This may not quite be the destination for travellers seeking warm and sunny climes. One of the northernmost inhabited locales in the world, Norway’s Svalbard is situated roughly midway between the northern tip of Norway and the North Pole. Historically a whaling and coal mining town, Svalbard has a population of just under 3,000, with individual settlements accessible via snowmobiles, air transport or boats (there are no roads connecting them). In terms of terrain, Svalbard is dominated by Arctic landscapes, with around 60% of the area being composed of glaciers. Arctic foxes, polar bears and Svalbard reindeer are just some of the creatures you’ll find here, along with a whopping seven national parks.
8. Wadi Rum, Jordan
Wadi Rum – also poetically known as the Valley of the Moon – is a sprawling desert valley and Unesco World Heritage Site located in southern Jordan. While it is one of the most popular tourist sites in Jordan, the country as a whole still pulls far fewer crowds compared to its neighbours such as Egypt and Israel. You can book a tour to travel via camel through some truly stunning landscapes, including canyons, sandstone rock formations, ancient temples that have been subjected to the wear and tear of the elements over the years and mountainous terrain. Two must-visit sites are the Seven Pillars of Wisdom rock formations, which jut out of the ground in majestic fashion; and the Khazali Canyon to check out the petroglyphs carved into cave walls.
9. Uyuni Salt Flat, Bolivia
The Uyuni Salt Flat’s white and arid surface is truly a breathtaking and otherworldly sight. Once upon a time, it housed a prehistoric lake that eventually dried up, leaving behind the over 10km² of panoramic salt formations that persist till this day (it’s estimated to contain 10 billion tonnes of salt in total, of which less than 25,000 tonnes are harvested each year). The salt flat is also home to several species of flamingos and functions as a major transport route across the Altiplano region of Bolivia. However, due to its arid and inhospitable climate, you won’t find much in the way of vegetation. Various movies including The Fall (2006) and Star Wars: The Last Jedi (2017) have also been filmed here.

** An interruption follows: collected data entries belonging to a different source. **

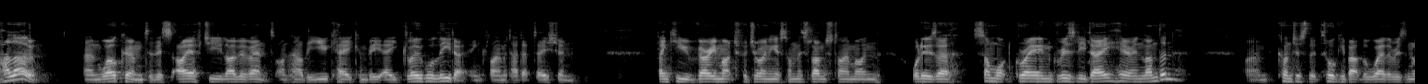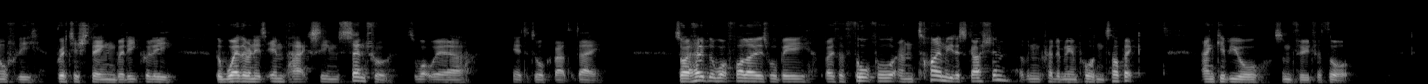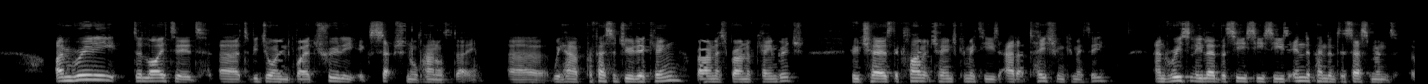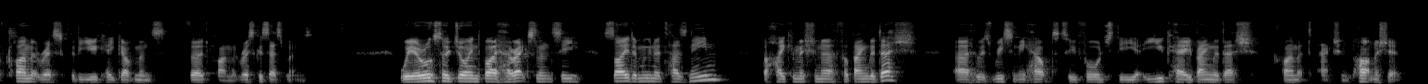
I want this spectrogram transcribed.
Hello, and welcome to this IFG live event on how the UK can be a global leader in climate adaptation. Thank you very much for joining us on this lunchtime on what is a somewhat grey and grisly day here in London. I'm conscious that talking about the weather is an awfully British thing, but equally the weather and its impact seems central to what we're here to talk about today. So I hope that what follows will be both a thoughtful and timely discussion of an incredibly important topic and give you all some food for thought. I'm really delighted uh, to be joined by a truly exceptional panel today. Uh, we have Professor Julia King, Baroness Brown of Cambridge, who chairs the Climate Change Committee's Adaptation Committee and recently led the CCC's independent assessment of climate risk for the UK government's third climate risk assessment. We are also joined by Her Excellency Saida Muna Tasneem, the High Commissioner for Bangladesh, uh, who has recently helped to forge the UK-Bangladesh Climate Action Partnership.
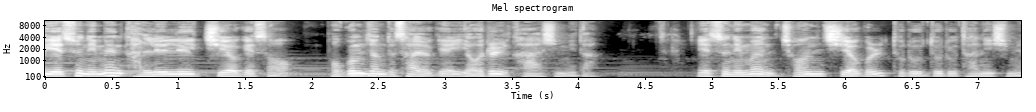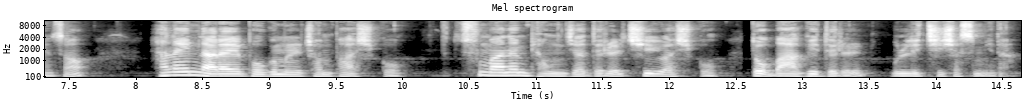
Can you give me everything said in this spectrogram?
예수님은 갈릴리 지역에서 복음전도 사역에 열을 가하십니다. 예수님은 전 지역을 두루두루 다니시면서 하나님 나라의 복음을 전파하시고 수많은 병자들을 치유하시고 또 마귀들을 물리치셨습니다.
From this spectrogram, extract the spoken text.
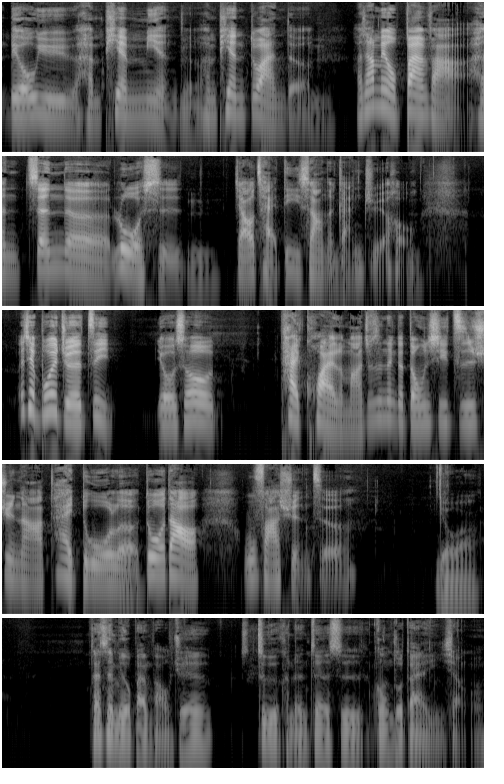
流于很片面的、很片段的，好像没有办法很真的落实脚踩地上的感觉吼，而且不会觉得自己有时候太快了嘛，就是那个东西资讯啊太多了，多到无法选择。有啊，但是没有办法，我觉得这个可能真的是工作带来影响哦。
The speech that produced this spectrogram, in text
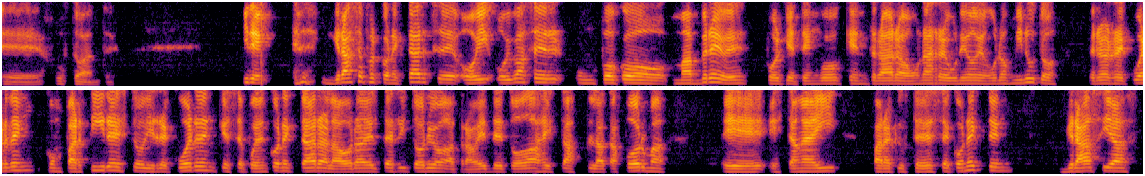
eh, justo antes. Miren, gracias por conectarse. Hoy, hoy va a ser un poco más breve porque tengo que entrar a una reunión en unos minutos, pero recuerden compartir esto y recuerden que se pueden conectar a la hora del territorio a través de todas estas plataformas. Eh, están ahí para que ustedes se conecten. Gracias.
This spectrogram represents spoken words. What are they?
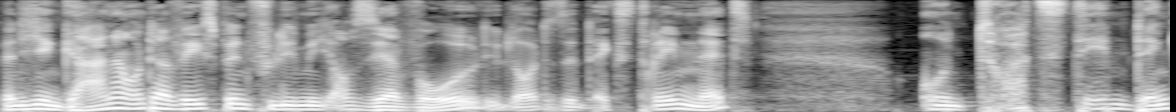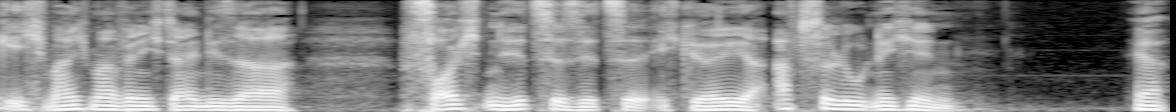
Wenn ich in Ghana unterwegs bin, fühle ich mich auch sehr wohl. Die Leute sind extrem nett. Und trotzdem denke ich manchmal, wenn ich da in dieser feuchten Hitze sitze, ich gehöre hier absolut nicht hin. Ja.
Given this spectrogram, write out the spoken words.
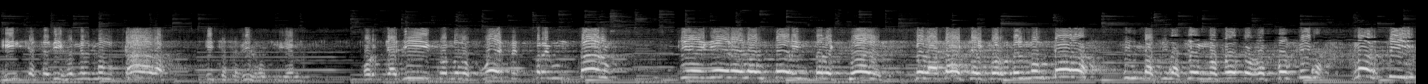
y que se dijo en el Moncada, y que se dijo siempre. Porque allí cuando los jueces preguntaron quién era el autor intelectual del ataque al cuartel Moncada, sin vacilación nosotros respondimos, Martí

10. Lanai, Hawaii
While tourist flock to Waikiki Beach, you can ditch the main island for Lanai. As the smallest of the publicly accessible inhabited Hawaiian islands, it tends to fly under the radar compared to its flasher neighbours such as the Big Island, Kauai and Maui – but that certainly doesn’t mean there isn’t much to see and do here. The island’s nickname is the Pineapple Island, a nod to its history as it was once was home to a plantation that produced 75 per cent of the world’s pineapples. Pay a visit to Shipwreck Beach, where you’ll be able to glimpse the wreck of the YOGN 42 vessel offshore; and while away entire afternoons at the many beaches and scenic lookout points across the island. Do note that given the lack of paved roads throughout Lanai, you’ll need a four-wheel drive vehicle (and a good sense of direction) to get around.
Given that most of these destinations are not accustomed to receiving large numbers of tourists, do pay extra mind to practicing sustainable and ethical tourism while you’re there and remember to always be respectful of local customs and cultures.